Another Guardian op-ed argued that the BBC must “do more” to “counter” Russian propaganda — as if the BBC isn’t already currently engaged in its most vicious anti-Russia campaign in years. “Putin must be stopped,” the op-ed writer wrote, calling for a ratcheting up of economic sanctions and arming Ukraine. But the best moment came when he wrote that the British government could even “chip in” some extra funding for the BBC “without compromising” the channel’s independence. He never explains how this would not compromise its independence, he just states it. I wonder how he feels about Russian state-funded TV?
Then, he ends in the most patronizing way of all; in the style of the do-gooder who selflessly wants to help those poor Russians in need of some Western truth. “If ever there were people in need of accurate, fair, balanced information,” he writes, it is Russians and Ukrainians. Remember, this is the same writer that a few paragraphs earlier suggested escalating economic warfare on the poor Russians he apparently cares about so deeply.
Anyway, one wonders exactly what more the BBC could be doing to help “stop” Russia that it is not doing already. Bar running a documentary about how Putin probably/may have/definitely kidnapped Madeleine McCann, complete with reenactments and interviews with Pussy Riot, I’d say they’re doing pretty well on that front.
Baltic Invasion, coming to a theater near you
All of the above dramatizations and over-the-top statements make you wonder a little bit about the human condition. Two things we know about people are 1: They like to be outraged about something, and 2: They don’t like to be bored. This is a recipe for op-ed disaster.

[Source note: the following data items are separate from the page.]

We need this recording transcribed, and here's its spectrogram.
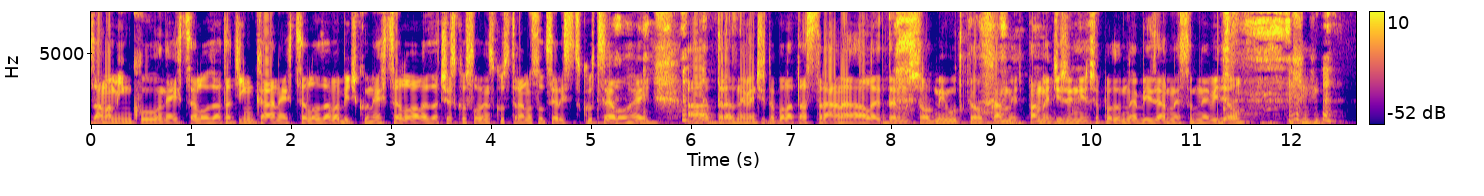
za maminku nechcelo, za tatinka nechcelo, za babičku nechcelo, ale za Československú stranu socialistickú chcelo, hej. A teraz neviem, či to bola tá strana, ale ten šot mi utkvel v pamä- pamäti, že niečo podobné bizarné som nevidel.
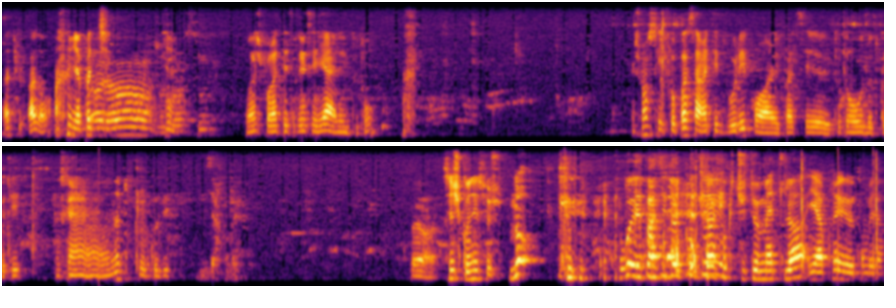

Just think about it. A Baltic invasion would keep the moral police on the editorial boards of the New York Times and Washington Post going for months, if not years. It would be exciting, wouldn’t it?
Another war they egged on, but could now pretend they were devastated over. Some more bloody color for their front pages. Another information war to tweet about all day; maps with red circles and ‘proof’ of Russia’s military misdeeds from some ‘expert’ on his couch thousands of miles away.
With absolutely zero evidence to back up the idea that Putin would be stupid enough to wake up one day and randomly invade the European Union, it’s almost like they’re trying to will it to happen just for a bit of entertainment.
Rational, balanced voices sidelined
Meanwhile, saner, expert voices calling for rational thinking rarely get heard, and when they do, they appear as a mere footnote to the drama. Take Kent University Professor Richard Sakwa’s letter to the Guardian last week, in which he called for a calmer assessment of Russia and argued that its constant ‘demonisation’ would serve to make no one safer.
“We need to understand more and condemn less,” he wrote, arguing that the country’s portrayal as an aggressive power only increases its own perception of threat from outside. He warned that such portrayals “fail to take into account its defensive posture”.
Understand more and condemn less. That’s not really very catchy, is it? It doesn’t involve the phrase “dangerous psychopath” so it’s a bit bland, really. No one’s going to click on that. We’ll just stick it over here in the ‘Letters’ section that no one reads and forget about it.
Danielle Ryan is an Irish freelance journalist and media analyst. She has lived in the US and Germany and is currently based in Moscow. She previously worked as a digital desk reporter for the Sunday Business Post in Dublin. She studied political reporting at the Washington Center for Politics & Journalism in Washington, DC and also has a degree in business and German. She focuses on US foreign policy, US-Russia relations and media bias.